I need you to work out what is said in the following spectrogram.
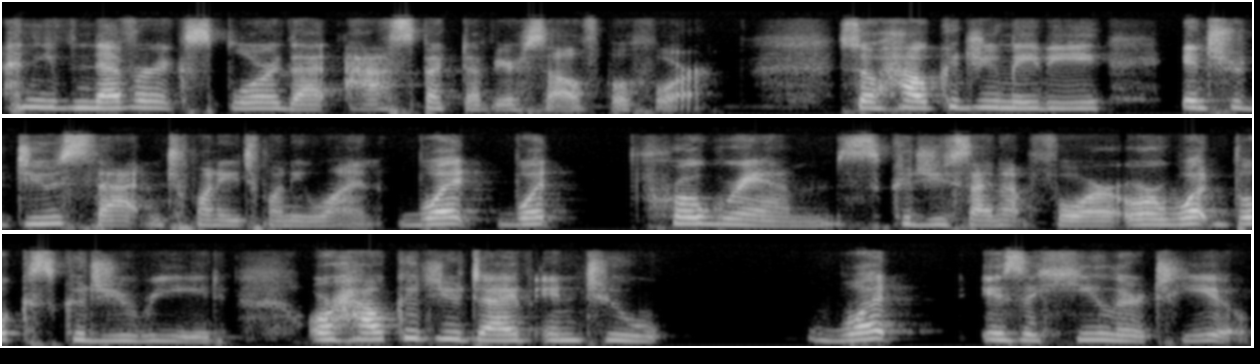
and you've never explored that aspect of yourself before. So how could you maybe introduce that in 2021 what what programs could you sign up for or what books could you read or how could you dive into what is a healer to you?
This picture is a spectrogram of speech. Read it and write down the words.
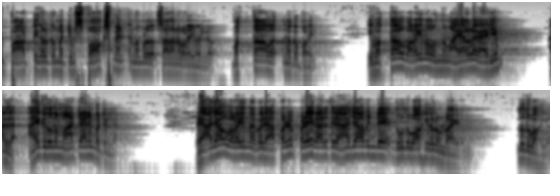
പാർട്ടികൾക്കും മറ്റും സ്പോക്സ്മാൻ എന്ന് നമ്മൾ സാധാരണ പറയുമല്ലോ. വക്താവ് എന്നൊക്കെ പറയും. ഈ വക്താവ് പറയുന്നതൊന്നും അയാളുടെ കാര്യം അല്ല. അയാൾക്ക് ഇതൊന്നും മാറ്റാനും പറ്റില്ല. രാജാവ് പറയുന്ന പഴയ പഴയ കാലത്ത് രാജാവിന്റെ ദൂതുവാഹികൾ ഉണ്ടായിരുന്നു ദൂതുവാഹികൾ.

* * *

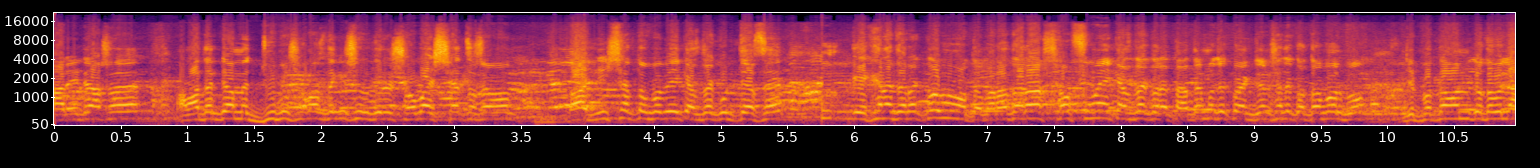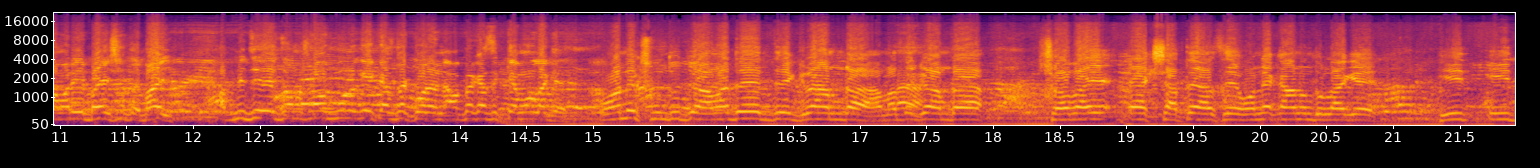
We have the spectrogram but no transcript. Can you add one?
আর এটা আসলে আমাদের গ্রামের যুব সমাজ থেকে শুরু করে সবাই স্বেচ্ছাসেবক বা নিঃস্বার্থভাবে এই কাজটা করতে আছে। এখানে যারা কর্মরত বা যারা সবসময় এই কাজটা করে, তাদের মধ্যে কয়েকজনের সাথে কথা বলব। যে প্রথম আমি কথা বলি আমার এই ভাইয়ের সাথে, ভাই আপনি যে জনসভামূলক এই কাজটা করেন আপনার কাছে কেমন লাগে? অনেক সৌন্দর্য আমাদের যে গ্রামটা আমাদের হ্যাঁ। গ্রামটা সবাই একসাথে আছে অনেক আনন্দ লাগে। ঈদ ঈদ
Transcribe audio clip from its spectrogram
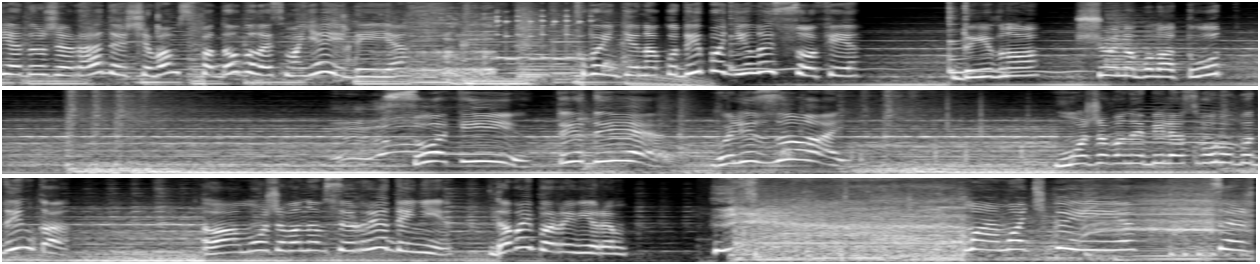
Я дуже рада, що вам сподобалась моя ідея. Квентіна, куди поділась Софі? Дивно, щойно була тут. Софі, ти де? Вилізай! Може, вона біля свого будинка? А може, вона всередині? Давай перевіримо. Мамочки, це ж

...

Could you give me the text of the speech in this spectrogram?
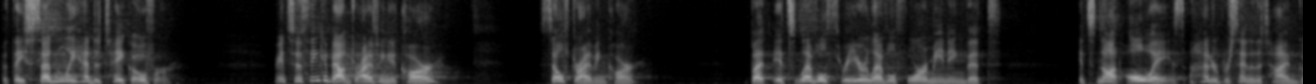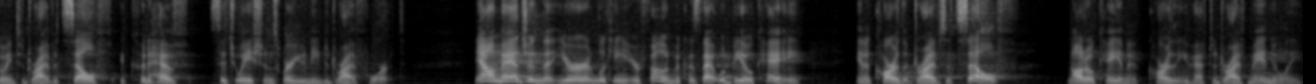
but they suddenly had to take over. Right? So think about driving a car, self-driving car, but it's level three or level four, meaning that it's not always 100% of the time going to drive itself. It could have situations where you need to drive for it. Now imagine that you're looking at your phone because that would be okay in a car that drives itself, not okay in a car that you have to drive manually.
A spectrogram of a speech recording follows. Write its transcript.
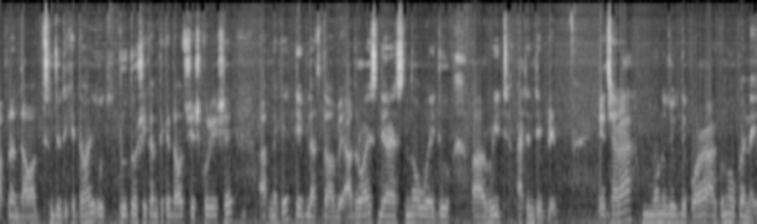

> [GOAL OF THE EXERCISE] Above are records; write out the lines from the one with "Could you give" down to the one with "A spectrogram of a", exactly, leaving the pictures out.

> [RESPONSE BOX]
Could you give me the text of the speech in this spectrogram?
but they suddenly had to take over. Right? So think about driving a car, self-driving car, but it's level three or level four, meaning that it's not always 100% of the time going to drive itself. It could have situations where you need to drive for it. Now imagine that you're looking at your phone because that would be okay in a car that drives itself, not okay in a car that you have to drive manually.
A spectrogram of a speech recording follows. Write its transcript.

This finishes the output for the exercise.